We continue to hold a balanced view on the market. Positive factors, as noted above, include the rally in oil prices which has relieved pressure in certain areas of the economy. We are also encouraged by the recent weakness in the dollar, which should at least partially diminish what has been a significant headwind for U.S. based multinational corporations. In Europe, GDP growth accelerated materially during the first quarter to an annualized rate of 2.2%, nearly double the pace of the fourth quarter. It appears that the ECB’s stimulus measures may be gaining traction, as banks increased their lending to Eurozone businesses by 1.1% in March, the strongest increase since 2011, and loans to households grew by 1.6%, which also marked a multi-year best.

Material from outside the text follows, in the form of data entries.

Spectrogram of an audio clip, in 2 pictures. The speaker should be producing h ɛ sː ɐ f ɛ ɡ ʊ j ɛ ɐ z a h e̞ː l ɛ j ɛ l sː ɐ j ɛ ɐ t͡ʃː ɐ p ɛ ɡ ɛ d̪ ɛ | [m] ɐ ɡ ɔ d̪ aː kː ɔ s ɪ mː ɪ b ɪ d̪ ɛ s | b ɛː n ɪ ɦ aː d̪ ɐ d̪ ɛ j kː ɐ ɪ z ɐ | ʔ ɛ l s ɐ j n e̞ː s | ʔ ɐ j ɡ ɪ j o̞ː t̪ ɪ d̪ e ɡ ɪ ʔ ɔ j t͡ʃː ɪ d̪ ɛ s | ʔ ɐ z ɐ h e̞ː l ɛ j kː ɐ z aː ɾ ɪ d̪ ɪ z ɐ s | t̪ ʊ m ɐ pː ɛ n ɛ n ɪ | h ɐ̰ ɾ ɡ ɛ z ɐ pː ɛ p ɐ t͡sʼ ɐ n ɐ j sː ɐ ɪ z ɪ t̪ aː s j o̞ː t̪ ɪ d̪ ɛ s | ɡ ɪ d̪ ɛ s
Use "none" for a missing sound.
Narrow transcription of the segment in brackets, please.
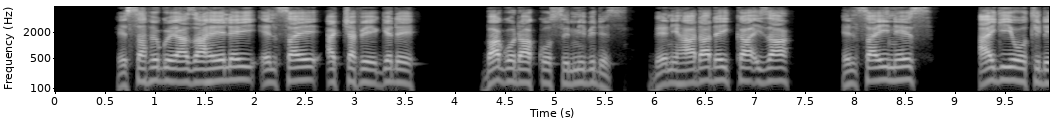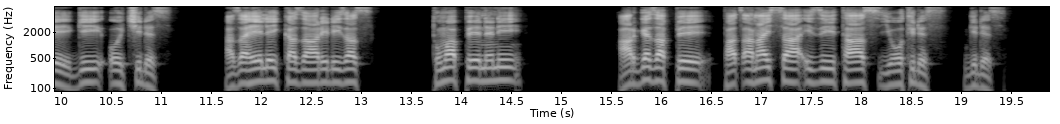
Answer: b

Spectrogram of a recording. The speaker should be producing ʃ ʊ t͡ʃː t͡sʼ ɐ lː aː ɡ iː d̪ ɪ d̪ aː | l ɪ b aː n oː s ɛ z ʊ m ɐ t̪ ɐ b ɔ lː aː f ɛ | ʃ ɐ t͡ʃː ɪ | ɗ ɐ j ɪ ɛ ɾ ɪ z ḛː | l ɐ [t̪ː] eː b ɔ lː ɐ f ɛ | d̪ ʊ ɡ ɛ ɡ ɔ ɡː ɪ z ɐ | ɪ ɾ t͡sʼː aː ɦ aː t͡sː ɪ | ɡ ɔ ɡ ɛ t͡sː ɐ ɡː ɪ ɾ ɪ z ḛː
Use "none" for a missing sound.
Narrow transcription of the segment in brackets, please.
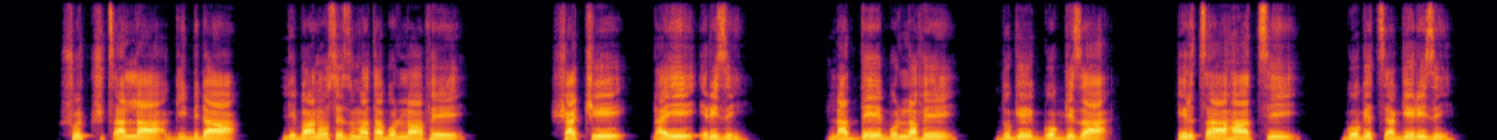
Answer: d̪ː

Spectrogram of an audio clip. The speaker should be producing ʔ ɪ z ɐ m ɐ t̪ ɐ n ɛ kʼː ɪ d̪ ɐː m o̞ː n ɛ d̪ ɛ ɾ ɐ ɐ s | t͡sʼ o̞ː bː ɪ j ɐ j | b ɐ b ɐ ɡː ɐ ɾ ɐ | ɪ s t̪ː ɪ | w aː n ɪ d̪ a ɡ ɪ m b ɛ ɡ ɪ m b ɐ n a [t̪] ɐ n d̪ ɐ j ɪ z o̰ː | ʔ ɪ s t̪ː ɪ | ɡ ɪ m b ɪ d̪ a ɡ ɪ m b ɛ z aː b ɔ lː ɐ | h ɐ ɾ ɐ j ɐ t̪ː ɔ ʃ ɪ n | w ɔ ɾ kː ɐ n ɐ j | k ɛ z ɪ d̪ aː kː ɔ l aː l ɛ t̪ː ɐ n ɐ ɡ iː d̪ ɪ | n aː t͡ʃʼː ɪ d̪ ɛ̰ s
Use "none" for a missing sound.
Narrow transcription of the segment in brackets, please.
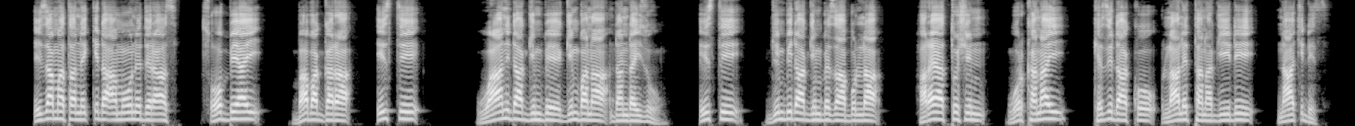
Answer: d̪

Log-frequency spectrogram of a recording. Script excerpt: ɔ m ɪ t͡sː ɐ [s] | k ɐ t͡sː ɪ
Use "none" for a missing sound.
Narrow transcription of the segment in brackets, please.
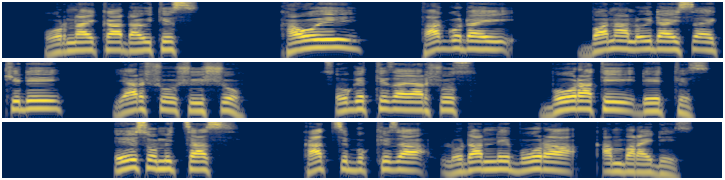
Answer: s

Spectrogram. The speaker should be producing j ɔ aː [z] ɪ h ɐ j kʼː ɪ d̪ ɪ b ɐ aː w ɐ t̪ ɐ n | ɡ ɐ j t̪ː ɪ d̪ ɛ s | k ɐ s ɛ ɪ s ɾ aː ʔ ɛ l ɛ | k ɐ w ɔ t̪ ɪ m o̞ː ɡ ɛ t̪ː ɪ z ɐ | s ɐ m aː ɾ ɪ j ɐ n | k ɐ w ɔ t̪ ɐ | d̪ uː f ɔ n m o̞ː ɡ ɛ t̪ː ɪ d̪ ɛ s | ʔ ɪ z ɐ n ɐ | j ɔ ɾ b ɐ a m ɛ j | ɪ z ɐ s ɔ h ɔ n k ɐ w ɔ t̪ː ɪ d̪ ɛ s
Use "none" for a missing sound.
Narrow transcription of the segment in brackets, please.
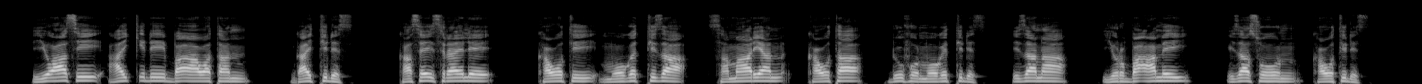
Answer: s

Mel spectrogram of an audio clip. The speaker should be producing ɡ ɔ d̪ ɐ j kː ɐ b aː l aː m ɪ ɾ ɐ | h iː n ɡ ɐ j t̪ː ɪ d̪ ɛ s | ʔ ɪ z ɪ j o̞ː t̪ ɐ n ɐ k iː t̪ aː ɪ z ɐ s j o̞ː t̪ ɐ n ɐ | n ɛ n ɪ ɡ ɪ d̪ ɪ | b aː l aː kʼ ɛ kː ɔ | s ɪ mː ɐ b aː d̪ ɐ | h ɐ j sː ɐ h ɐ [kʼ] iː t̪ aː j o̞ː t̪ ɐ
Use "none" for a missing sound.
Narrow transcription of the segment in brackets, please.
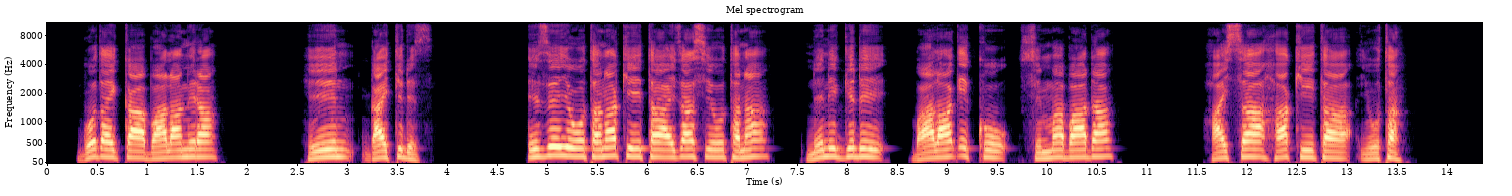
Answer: k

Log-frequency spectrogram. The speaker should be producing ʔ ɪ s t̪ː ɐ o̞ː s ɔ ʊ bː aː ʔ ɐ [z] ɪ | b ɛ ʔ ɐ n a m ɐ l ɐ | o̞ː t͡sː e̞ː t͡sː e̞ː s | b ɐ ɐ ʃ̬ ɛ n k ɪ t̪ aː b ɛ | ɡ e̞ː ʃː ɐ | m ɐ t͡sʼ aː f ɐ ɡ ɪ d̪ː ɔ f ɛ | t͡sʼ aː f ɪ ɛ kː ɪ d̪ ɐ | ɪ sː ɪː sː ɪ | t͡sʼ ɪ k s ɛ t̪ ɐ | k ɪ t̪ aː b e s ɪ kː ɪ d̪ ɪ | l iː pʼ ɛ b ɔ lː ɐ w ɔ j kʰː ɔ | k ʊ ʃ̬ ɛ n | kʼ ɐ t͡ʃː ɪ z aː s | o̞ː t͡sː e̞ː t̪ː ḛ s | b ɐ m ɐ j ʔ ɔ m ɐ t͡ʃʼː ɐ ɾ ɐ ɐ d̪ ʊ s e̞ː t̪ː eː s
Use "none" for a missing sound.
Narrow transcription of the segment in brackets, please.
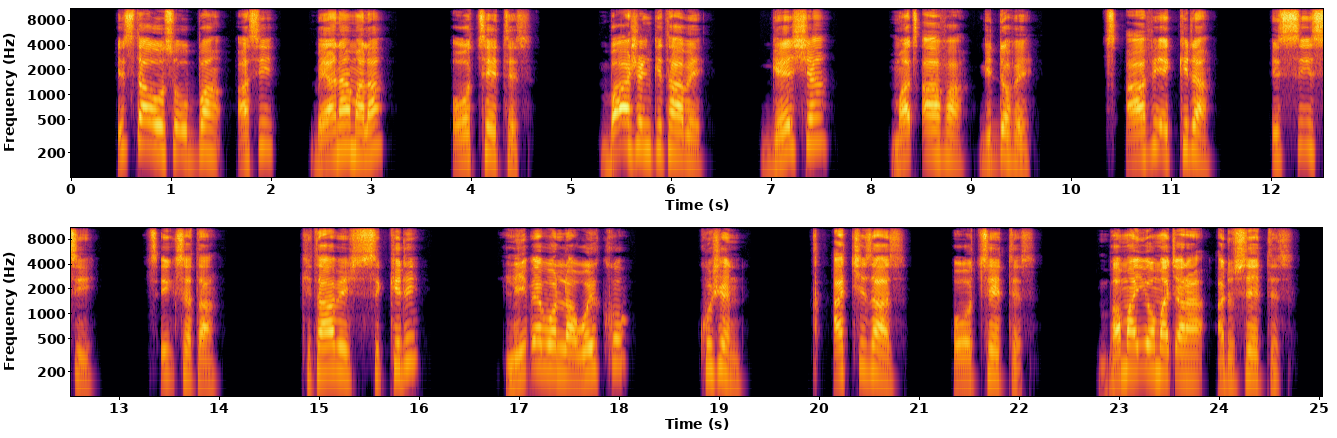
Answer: s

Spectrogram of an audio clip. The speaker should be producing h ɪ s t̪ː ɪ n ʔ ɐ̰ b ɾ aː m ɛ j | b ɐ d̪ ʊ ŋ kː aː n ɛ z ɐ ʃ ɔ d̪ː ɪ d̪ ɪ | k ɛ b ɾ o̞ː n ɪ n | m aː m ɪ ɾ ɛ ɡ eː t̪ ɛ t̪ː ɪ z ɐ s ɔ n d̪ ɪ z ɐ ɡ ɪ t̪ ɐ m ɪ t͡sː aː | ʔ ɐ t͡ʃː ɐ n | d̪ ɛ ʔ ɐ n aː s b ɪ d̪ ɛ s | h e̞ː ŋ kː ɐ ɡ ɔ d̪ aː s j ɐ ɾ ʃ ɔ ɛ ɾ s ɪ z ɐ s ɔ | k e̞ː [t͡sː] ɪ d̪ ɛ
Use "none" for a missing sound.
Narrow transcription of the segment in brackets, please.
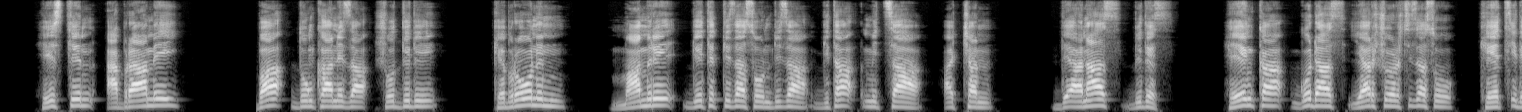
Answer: t͡sʼː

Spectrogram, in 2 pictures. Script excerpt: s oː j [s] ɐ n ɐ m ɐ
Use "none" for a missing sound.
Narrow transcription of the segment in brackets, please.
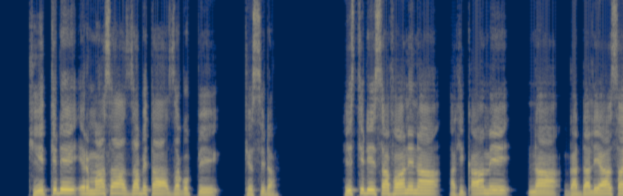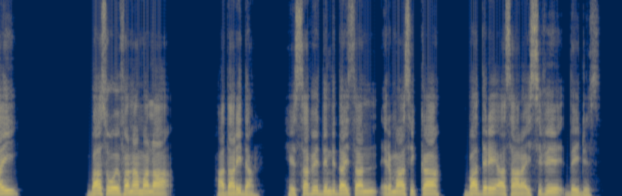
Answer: f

In our view, a weaker dollar, improving economic growth in China and Europe, and highly accommodative central banks are likely to benefit cyclical and value stocks. From a valuation perspective this cohort has been trading at what we would consider to be a significant discount compared to growth stocks, the magnitude of which is typically only seen during recessions. While this valuation discount has narrowed in recent weeks, we believe that there is likely still upside for the group.
Despite our bullish stance on certain market areas, our overall equity outlook remains balanced as there are several risk factors which concern us. We continue to believe that the U.S. election will add to market volatility and may impact the real economy as well. Anecdotally, we are already hearing from companies that certain business activities are being negatively impacted by the election’s inherent uncertainty. Similarly, we believe that uncertainty pertaining to the United Kingdom’s potential exit from the European Union is pressuring economic growth in the country, and may have wider implications as well. Finally, while we are encouraged by the recent spate of economic data out of China, it is too early to say that a definitive inflection point has been reached. Moreover, it is likely that a goodly portion of the strength may be explained by recent fiscal stimulus initiatives, which could exacerbate the country’s structural issues of excess capacity and rising levels of corporate liabilities.

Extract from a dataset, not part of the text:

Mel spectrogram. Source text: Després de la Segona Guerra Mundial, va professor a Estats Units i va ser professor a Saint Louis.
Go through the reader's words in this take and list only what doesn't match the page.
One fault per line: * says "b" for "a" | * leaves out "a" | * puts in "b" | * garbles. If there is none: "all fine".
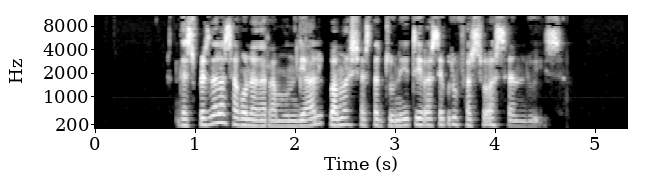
* says "marxar" for "professor"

As always, we remain committed to seeking long-term growth through our risk-conscious investment approach.
This information is intended solely to report on investment strategies and opportunities identified by Roosevelt. Opinions and estimates offered constitute our judgment and are subject to change without notice, as are statements of financial market trends, which are based on current market conditions. This material is not intended as an offer or solicitation to buy, hold or sell any financial instrument. References to specific securities and their issuers are for illustrative purposes only and are not intended to be, and should not be interpreted as, recommendations to purchase or sell such securities. Please contact us at 646-452-6700 if there is any change in your financial situation, needs, goals or objectives, or if you wish to initiate any restrictions on the management of the account or modify existing restrictions, or if you would like to request a copy of our Code of Ethics. Our current disclosure statement is set forth on our Form ADV Part II, available for your review upon request, and on our website, www.rooseveltinvestments.com.